I have not heard of any per se from any reputable sources for plain tomato (unless you are talking perhaps about pickled slices.) There is one though that I wonder about : ( Whole or Halved Tomatoes (packed raw without added liquid) https://nchfp.uga.edu/how/can_03/tomato_without_liquid.html . Write to the NCHFP ( https://nchfp.uga.edu/contact_more_info.html ) and ask them if that would give you slices firm enough to fry up (I suspect not) or if they can think of any other tested options. If you are on Facebook, you could also try asking Ball or Bernardin via their Facebook pages. Cheers.
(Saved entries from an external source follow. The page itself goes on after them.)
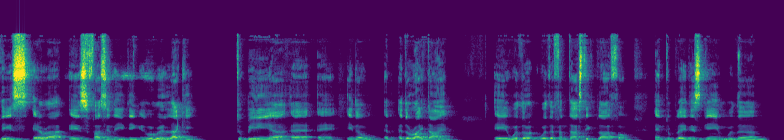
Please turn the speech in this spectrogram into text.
this era is fascinating, and we were lucky to be, uh, uh, uh, you know, at, at, the right time uh, with a with a fantastic platform and to play this game with um,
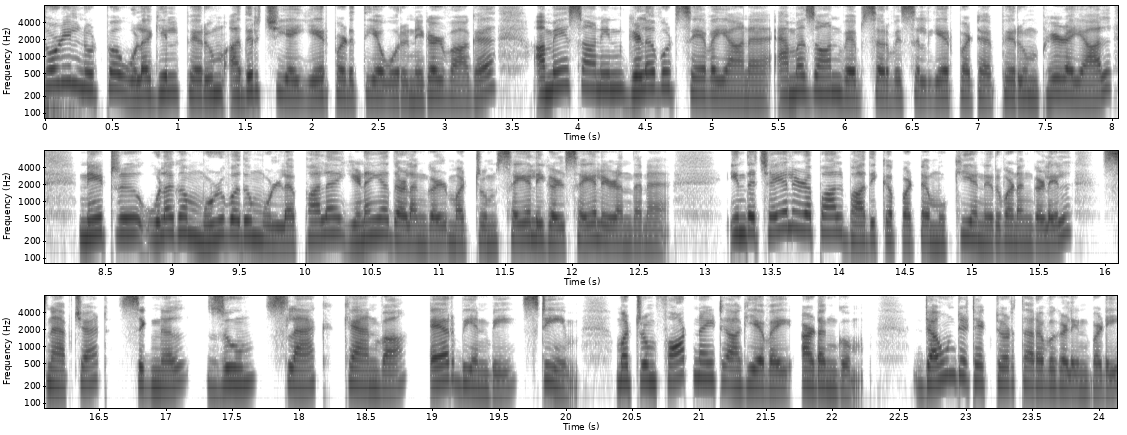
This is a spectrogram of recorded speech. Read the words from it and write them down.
தொழில்நுட்ப உலகில் பெரும் அதிர்ச்சியை ஏற்படுத்திய ஒரு நிகழ்வாக அமேசானின் கிளவுட் சேவையான அமேசான் வெப் சர்வீஸில் ஏற்பட்ட பெரும் பிழையால் நேற்று உலகம் முழுவதும் உள்ள பல இணையதளங்கள் மற்றும் செயலிகள் செயலிழந்தன. இந்த செயலிழப்பால் பாதிக்கப்பட்ட முக்கிய நிறுவனங்களில் Snapchat Signal Zoom Slack Canva Airbnb Steam மற்றும் ஃபார்ட்நைட் ஆகியவை அடங்கும். டவுன் டிடெக்டர் தரவுகளின்படி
There is a recipe that I have for canning slices of green tomatoes that you can fry in the winter. I use PINT wide mouth jars for these so make sure your tomato slices will fit. I wash the green tomato, cut the stem out and slice the tomato in 1/4 inch slices. Fill the jars with the slices, add 2 tsp. of canning salt, 1 tbsp. lemon juice, and then fill the jar with room temperature water and leave at least a 1/4 inch of head space. Use a knife and run around the inside of the jar, between jar and slices, to remove any air bubbles. Wipe the rims of the jars well until it is dry. Place the lids on the jar, put the ring on and lightly twist to tighten. Don’t make them too tight, just turn until you feel resistance. Place the jars into a warm water canning bath with water covering the jars by 1inch. Bring canning bath to boil and turn down to slow boil. Process for 40 minutes! Remove jars and place on counter to cool, at which time the jars will seal as they cool. Leave ample space around the cooling jars for air to circulate. Don’t move the jars, just leave them there for a few hours or so. If they do not seal, you can repeat the process with a new clean lid and process again or just put in fridge to use within a few days or so. They should seal if the rims are clean and you have processed correctly. FYI…make sure you sterilize your jars before you fill them and don’t forget to boil the lids until you are ready to use them. Good luck and happy winter eating!
Hi Cheryl, that is interesting, do the slices come out firmly enough for frying?
Also just want to confirm that Cheryl’s directions do conform with USDA directions for canning whole or halved tomatoes (https://nchfp.uga.edu/how/can_03/tomato_water_pack.html ), though they might not like the pack type of slices re heat flow inside the jar. You could email the NCHFP to ask.
BTW, no need to sterilize jars anymore if processing time is greater than 10 minutes (since 1988) and Ball says don’t boil the lids anymore (since 1969.) https://www.healthycanning.com/whats-new-home-canning/
Is this for pints of quarts?
Cheryl Craig do you peel the green tomatoes before slicing?